BMG will issue Live at the Royal Albert Hall 1974 in February a Bryan Ferry live album that was recorded 45 years ago at the famous London venue. This concert saw the setlist built from Ferry’s first two solo albums, 1973’s These Foolish Things and Another Time, Another Place from 1974. Both albums saw the Roxy Music frontman cover other people’s songs (with the exception of Another Time, Another Place‘s title track).
1995 anthology, originally released to coincide with the release of the four disc box set Thrill Of It All. Roxy Music began life as a British Art Rock band in the early '70s but by the time they split a decade later, they had matured into a smooth Rock outfit capable of creating some of the most lush, romantic and beautiful music on the Pop charts. Lead vocalist Bryan Ferry carried on the Roxy tradition on his solo albums recorded during and after the band's original 10 year career.

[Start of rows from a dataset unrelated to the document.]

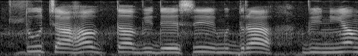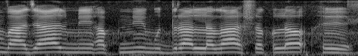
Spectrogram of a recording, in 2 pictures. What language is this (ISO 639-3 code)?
mag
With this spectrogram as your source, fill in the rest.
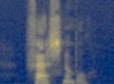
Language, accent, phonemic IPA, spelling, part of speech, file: English, US, /ˈfæʃənəbl̩/, fashionable, adjective / noun, En-us-fashionable.ogg
- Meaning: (adjective) 1. Characteristic of or influenced by a current popular trend or style; in fashion; in vogue 2. Established or favoured by custom or use; current; prevailing at a particular time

Frantic manages to touch upon virtually every musical style of Bryan Ferry's career. Ferry has proved to be as interested in covering other artists' material as penning original songs, and he straddles a smart mix of originals and covers here. Two brilliant Bob Dylan songs appear among the opening tracks: "It's All Over Now Baby Blue" sees a return to the eclectic, energetic experimentation of Ferry's early albums with Roxy Music as a lush modern swirl of instruments mingles with the singer's stylized vocals and throwback harmonica; "Don't Think Twice It's Alright" completes the Dylan pair, as Ferry intones with confidence and again takes up harmonica over Colin Good's rolling piano. The reverent Leadbelly cover "Goodnight Irene" reimagines Ferry as a kind of blues troubadour.
While his tenure as the frontman for the legendary Roxy Music remained his towering achievement, singer Bryan Ferry also carved out a successful solo career that continued in the lush, sophisticated manner perfected on the group's final records.
When Slave to Love: The Best of the Ballads was released in 2000, there hadn't been a true Roxy Music compilation in print for years. Street Life and More Than This were both grab bags of Roxy Music singles and material from Bryan Ferry's solo career. While it's logical to assume that fans of one artist would certainly be interested in the other, the approach never made for a unified compilation – Roxy Music's sound shifted quite a bit over the years, and their earlier, edgier singles never sat well next to the smooth balladeering of Ferry's companion career.